** Opening Material shown block **

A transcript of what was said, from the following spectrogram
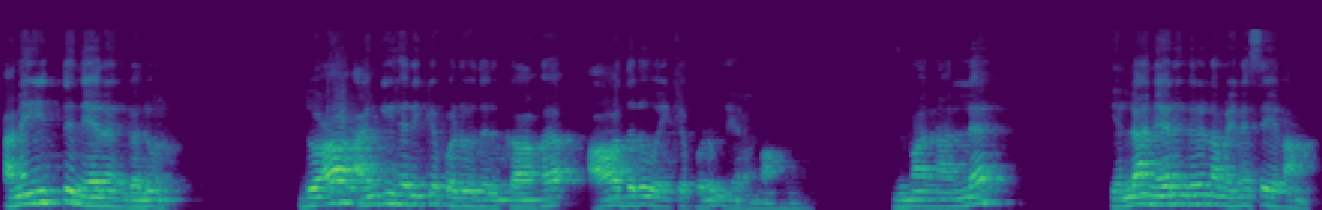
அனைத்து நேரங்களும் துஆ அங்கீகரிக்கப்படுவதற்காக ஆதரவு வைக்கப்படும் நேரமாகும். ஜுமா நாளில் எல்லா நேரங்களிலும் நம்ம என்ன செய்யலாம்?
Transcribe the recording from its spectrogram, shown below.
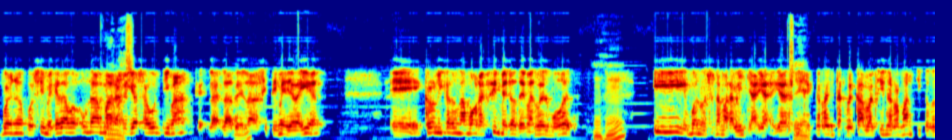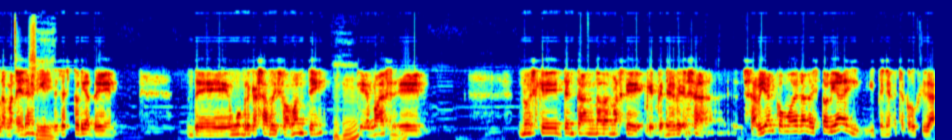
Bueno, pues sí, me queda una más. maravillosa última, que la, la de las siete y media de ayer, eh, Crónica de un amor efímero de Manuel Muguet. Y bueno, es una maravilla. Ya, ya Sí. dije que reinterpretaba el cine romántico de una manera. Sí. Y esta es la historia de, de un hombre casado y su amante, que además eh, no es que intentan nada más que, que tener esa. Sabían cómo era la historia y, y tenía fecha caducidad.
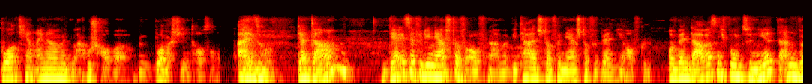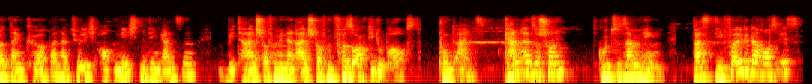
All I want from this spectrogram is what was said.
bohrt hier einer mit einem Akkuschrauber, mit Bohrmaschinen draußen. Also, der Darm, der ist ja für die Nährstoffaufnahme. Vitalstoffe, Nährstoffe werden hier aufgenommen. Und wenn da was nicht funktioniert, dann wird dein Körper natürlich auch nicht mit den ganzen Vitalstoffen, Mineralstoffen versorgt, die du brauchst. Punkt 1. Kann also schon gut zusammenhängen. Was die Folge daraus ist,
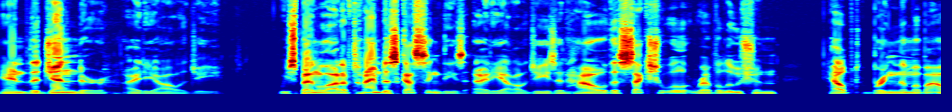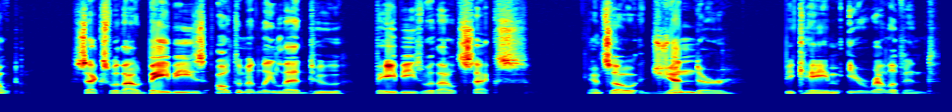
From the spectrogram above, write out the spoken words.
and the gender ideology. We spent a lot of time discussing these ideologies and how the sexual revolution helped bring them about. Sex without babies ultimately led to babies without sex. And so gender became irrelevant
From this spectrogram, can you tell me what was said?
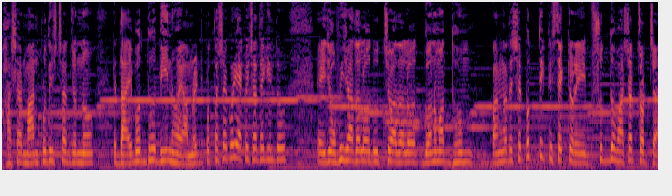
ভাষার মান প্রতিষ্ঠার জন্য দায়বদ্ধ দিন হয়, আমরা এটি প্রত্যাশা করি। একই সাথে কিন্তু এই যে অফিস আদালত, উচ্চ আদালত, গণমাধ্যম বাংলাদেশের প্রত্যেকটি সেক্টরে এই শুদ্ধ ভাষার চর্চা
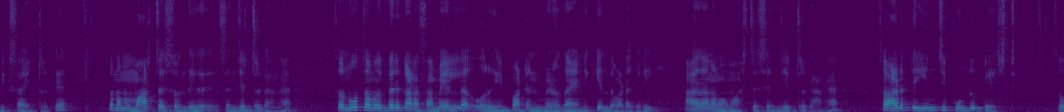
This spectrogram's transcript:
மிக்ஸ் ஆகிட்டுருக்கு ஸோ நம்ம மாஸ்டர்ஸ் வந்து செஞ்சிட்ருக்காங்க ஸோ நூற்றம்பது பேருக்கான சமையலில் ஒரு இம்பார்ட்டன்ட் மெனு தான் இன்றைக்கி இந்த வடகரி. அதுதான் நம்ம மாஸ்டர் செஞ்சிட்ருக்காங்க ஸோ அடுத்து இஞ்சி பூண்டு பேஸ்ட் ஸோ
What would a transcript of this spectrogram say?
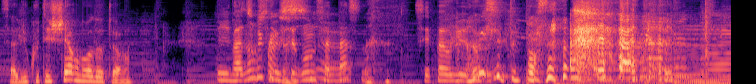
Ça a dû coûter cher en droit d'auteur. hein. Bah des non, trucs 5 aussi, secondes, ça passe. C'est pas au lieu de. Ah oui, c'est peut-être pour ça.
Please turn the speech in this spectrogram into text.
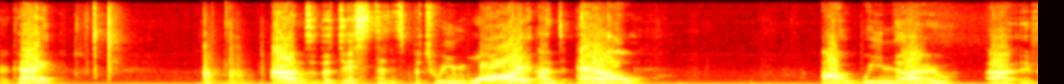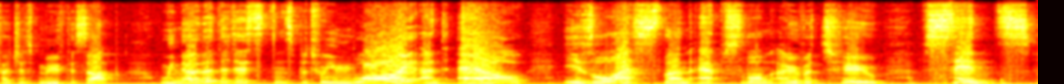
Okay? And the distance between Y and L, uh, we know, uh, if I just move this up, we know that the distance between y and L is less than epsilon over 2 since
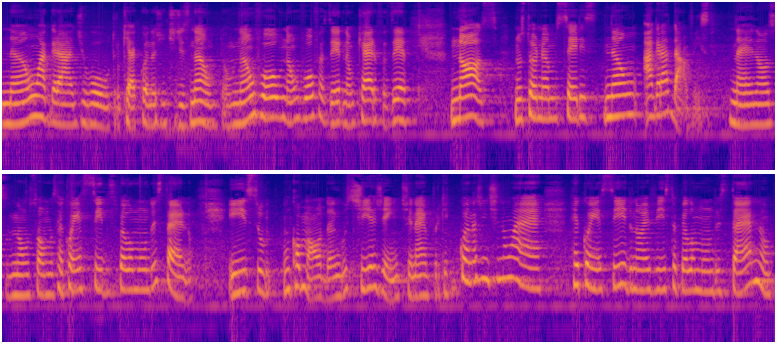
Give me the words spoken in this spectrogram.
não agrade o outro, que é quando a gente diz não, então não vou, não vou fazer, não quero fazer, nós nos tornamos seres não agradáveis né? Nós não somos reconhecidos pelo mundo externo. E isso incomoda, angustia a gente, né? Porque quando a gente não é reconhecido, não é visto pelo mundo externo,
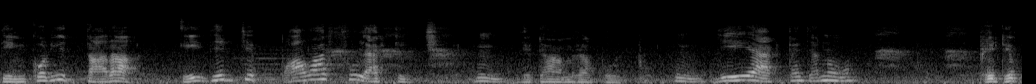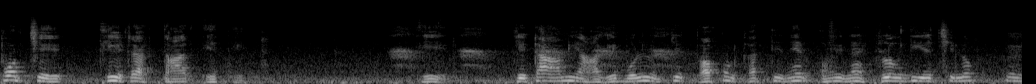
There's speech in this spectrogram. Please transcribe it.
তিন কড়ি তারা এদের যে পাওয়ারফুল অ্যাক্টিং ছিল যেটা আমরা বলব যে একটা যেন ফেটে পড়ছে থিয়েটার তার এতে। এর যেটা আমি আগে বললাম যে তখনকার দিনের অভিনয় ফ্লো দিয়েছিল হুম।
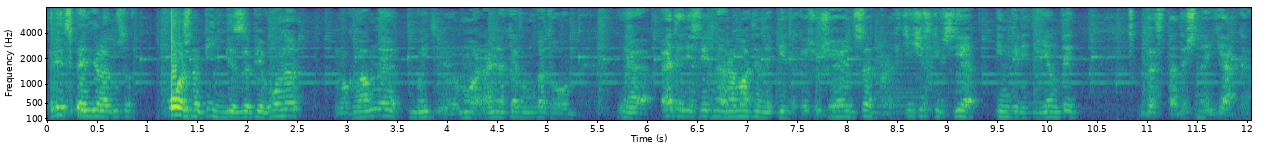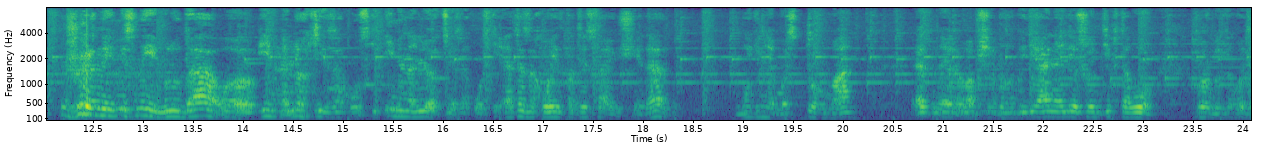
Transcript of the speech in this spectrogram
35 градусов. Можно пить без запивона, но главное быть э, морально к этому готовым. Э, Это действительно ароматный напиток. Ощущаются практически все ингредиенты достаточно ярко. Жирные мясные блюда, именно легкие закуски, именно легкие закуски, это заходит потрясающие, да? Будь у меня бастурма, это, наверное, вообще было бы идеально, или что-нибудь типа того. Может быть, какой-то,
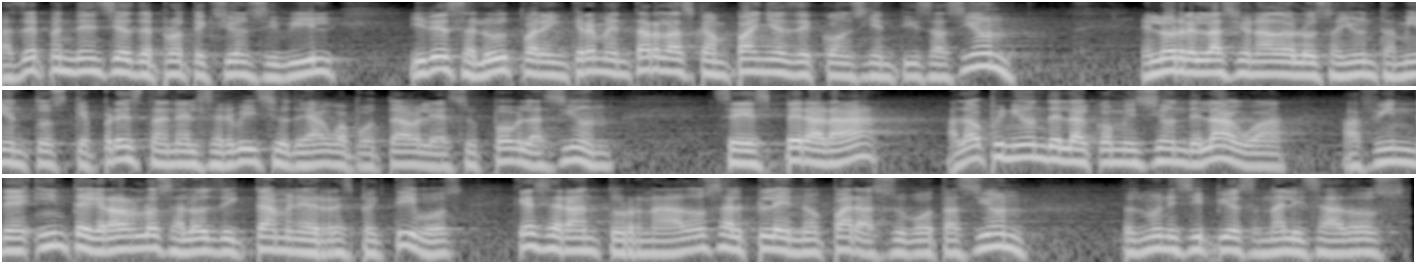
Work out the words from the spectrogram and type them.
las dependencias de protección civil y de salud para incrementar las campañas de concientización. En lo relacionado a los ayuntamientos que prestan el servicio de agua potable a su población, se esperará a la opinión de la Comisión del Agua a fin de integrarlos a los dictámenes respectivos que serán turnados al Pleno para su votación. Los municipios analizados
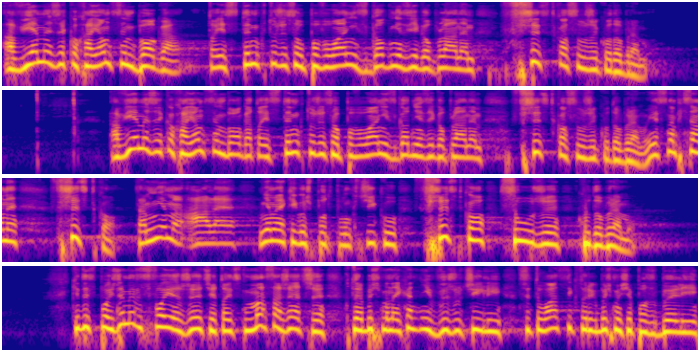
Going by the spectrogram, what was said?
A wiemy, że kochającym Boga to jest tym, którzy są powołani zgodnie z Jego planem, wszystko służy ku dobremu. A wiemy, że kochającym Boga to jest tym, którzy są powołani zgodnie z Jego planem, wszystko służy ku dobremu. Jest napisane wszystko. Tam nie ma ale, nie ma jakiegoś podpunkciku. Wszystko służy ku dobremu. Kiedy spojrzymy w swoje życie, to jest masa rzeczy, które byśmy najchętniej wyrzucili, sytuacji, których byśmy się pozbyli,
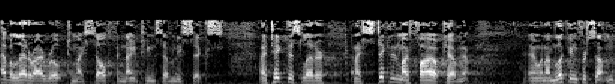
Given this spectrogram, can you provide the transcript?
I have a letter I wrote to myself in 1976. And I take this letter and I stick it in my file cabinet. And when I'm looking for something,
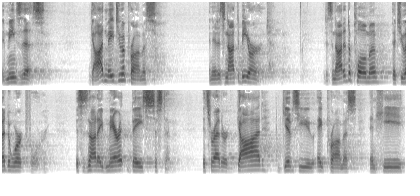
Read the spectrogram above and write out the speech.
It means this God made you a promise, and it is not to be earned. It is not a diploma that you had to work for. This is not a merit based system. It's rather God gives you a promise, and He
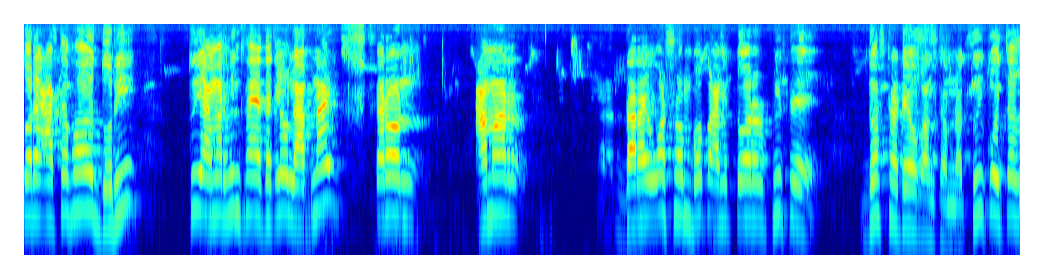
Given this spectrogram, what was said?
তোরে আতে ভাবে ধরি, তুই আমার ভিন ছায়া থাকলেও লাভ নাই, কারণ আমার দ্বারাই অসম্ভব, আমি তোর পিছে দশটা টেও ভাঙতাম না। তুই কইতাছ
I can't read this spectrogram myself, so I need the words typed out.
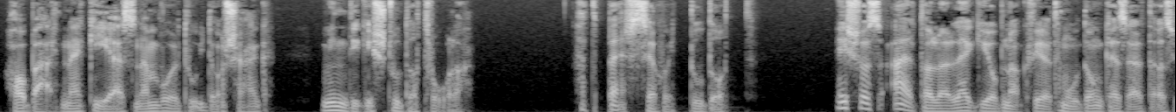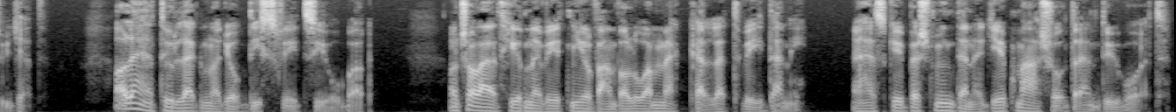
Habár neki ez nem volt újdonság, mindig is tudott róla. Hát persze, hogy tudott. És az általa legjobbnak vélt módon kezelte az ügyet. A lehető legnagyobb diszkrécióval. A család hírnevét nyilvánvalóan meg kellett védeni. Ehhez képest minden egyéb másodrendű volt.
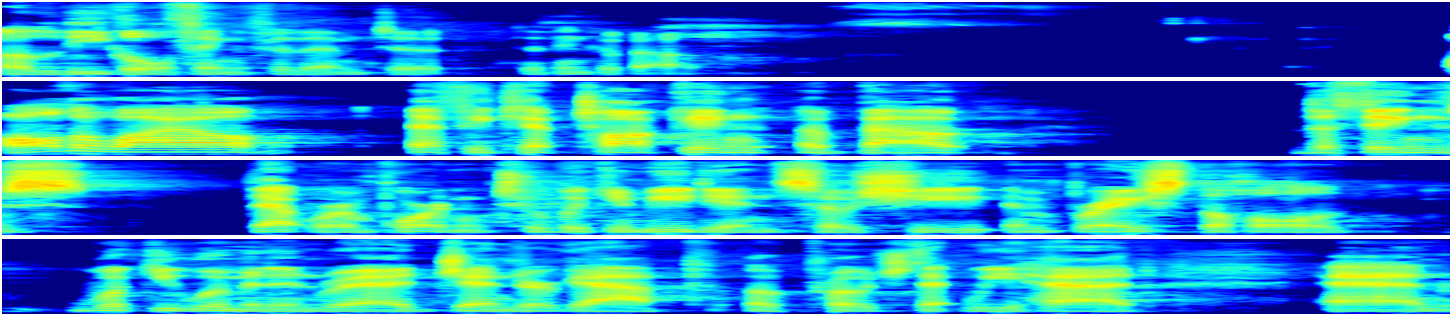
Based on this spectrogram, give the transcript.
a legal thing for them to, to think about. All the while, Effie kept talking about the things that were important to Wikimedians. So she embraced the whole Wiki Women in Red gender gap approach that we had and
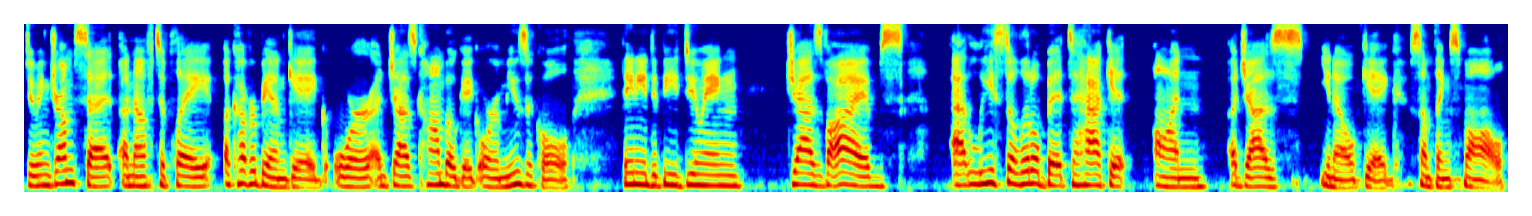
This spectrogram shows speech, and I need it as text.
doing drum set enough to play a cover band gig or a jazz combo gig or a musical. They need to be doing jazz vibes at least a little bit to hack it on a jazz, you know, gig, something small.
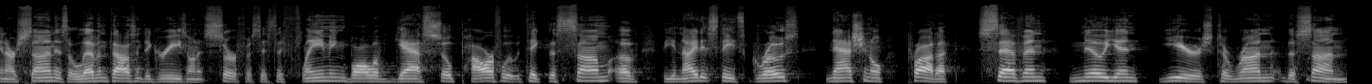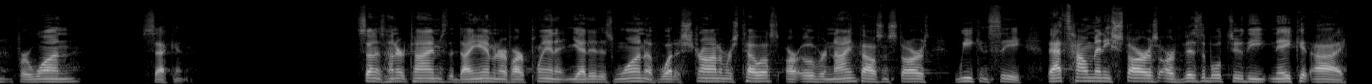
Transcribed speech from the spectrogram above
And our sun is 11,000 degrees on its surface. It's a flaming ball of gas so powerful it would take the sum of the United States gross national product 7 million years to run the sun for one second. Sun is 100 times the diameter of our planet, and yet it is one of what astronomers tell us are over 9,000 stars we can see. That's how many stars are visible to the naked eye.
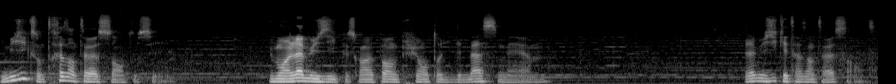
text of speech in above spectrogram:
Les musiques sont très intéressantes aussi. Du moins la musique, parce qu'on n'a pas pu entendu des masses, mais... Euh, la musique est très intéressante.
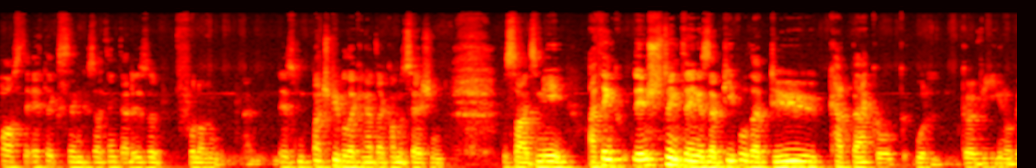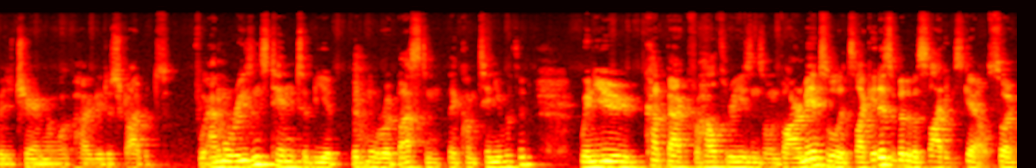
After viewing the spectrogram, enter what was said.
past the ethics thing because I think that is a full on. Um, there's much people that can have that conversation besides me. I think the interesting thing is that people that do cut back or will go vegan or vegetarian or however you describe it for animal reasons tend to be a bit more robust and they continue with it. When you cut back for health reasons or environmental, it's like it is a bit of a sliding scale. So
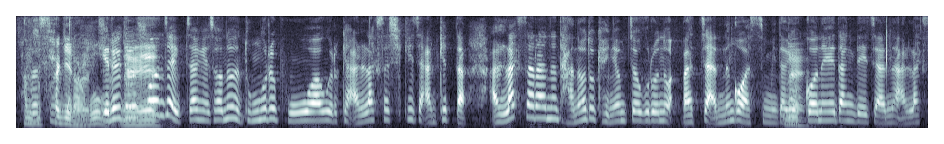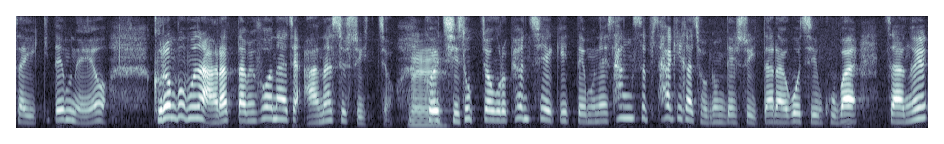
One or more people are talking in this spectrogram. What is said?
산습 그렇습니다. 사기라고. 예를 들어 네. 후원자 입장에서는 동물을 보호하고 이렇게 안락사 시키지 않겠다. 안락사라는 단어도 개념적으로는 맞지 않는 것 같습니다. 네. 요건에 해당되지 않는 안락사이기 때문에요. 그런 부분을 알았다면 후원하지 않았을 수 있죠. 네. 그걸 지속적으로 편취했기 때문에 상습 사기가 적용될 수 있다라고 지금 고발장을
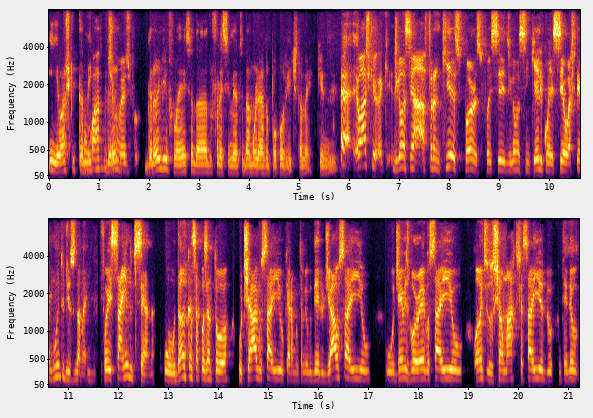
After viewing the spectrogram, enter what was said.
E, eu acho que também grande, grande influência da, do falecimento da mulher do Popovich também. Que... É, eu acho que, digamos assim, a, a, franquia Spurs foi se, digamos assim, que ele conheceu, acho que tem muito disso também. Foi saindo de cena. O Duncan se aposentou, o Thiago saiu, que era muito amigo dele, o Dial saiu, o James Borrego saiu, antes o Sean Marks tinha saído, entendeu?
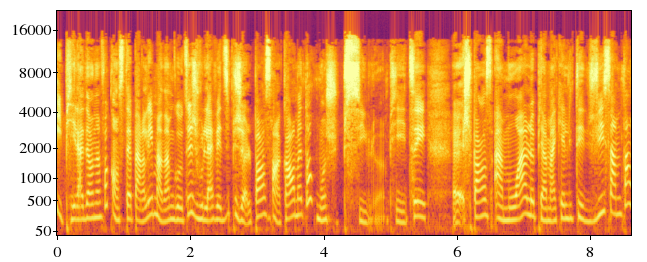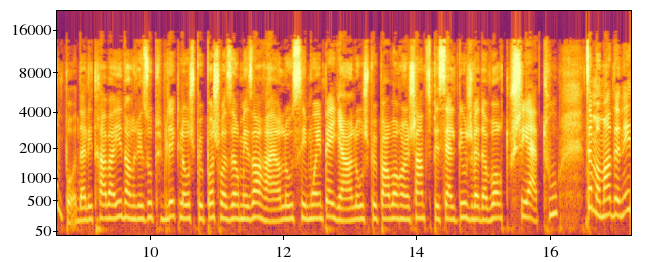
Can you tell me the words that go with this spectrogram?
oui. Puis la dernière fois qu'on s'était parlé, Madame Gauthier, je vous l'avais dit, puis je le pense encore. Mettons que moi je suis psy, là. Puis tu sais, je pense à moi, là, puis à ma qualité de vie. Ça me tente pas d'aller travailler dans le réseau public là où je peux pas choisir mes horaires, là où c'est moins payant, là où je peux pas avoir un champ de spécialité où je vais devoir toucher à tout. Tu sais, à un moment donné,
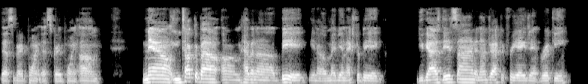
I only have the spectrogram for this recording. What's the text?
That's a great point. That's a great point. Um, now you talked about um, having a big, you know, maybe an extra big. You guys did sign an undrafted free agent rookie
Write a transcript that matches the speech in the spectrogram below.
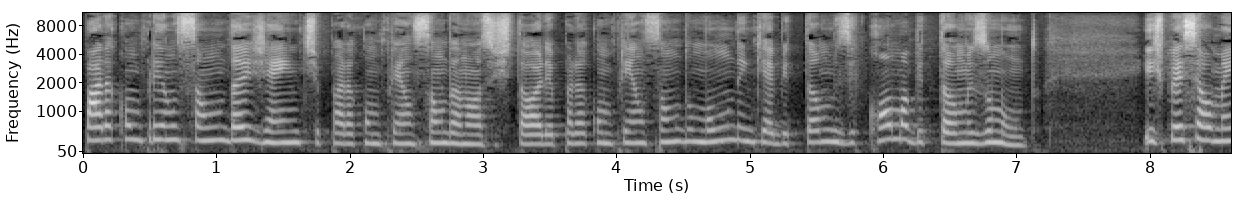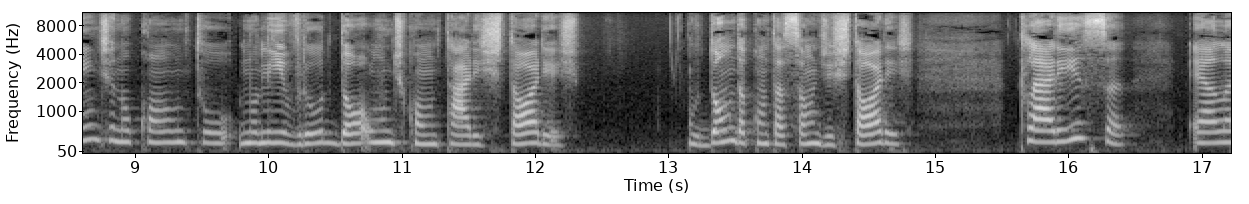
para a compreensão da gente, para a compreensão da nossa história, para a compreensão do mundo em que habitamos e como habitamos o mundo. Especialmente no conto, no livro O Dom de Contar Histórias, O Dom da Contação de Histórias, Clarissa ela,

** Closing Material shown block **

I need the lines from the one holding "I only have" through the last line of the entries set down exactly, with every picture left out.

I only have the spectrogram for this recording. What's the text?
That's a great point. That's a great point. Um, now you talked about um, having a big, you know, maybe an extra big. You guys did sign an undrafted free agent rookie
Write a transcript that matches the speech in the spectrogram below.
para a compreensão da gente, para a compreensão da nossa história, para a compreensão do mundo em que habitamos e como habitamos o mundo. Especialmente no conto, no livro O Dom de Contar Histórias, O Dom da Contação de Histórias, Clarissa ela,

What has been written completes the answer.